Saul Stone, a local magazine consultant, had complained to Harper's office that Florida Trend executives used "personal associations" with state officials, such as former Secretary of State Katherine Harris, to win the government business. Harper says he found no evidence to substantiate that allegation.
The inspector general did find some support for another Stone accusation that Florida Trend misrepresented in its contract proposals just who reads the magazine.
Florida Trend had claimed nearly 200,000 of its readers were business owners, entrepreneurs, executives or professionals. Florida Trend President Andrew P. Corty, who is also an executive of the affiliated St. Petersburg Times, told state investigators that the 200,000 figure was "a leap of faith."
Executives of the magazine arrived at that number by making some assumptions based on earlier readership surveys of how many subscribers passed along each issue to others who didn't subscribe, Corty told the investigators.

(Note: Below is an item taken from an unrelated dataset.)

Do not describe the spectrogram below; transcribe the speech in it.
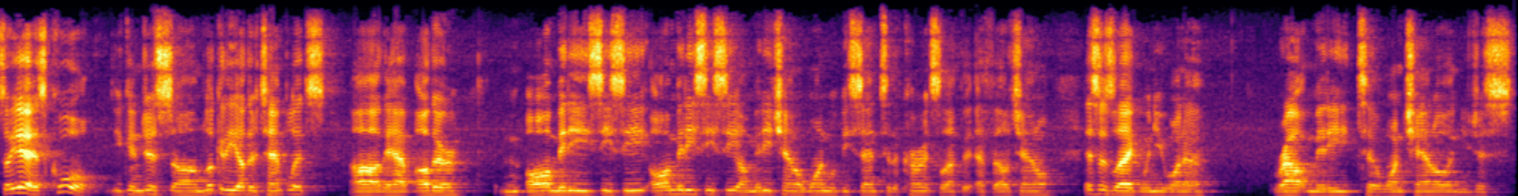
so yeah it's cool you can just um, look at the other templates uh, they have other all MIDI CC all MIDI CC on MIDI channel 1 would be sent to the current selected FL channel this is like when you want to route MIDI to one channel and you just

As for another claim, that one in three Florida Trend readers is a millionaire, Harper's investigative team reported that they could neither prove nor refute the magazine's assertion.
Corty told the Times after Harper's report became public that he took "great exception" to the IG's opinion that Florida Trend had failed to present an accurate demographic portrait of its readership.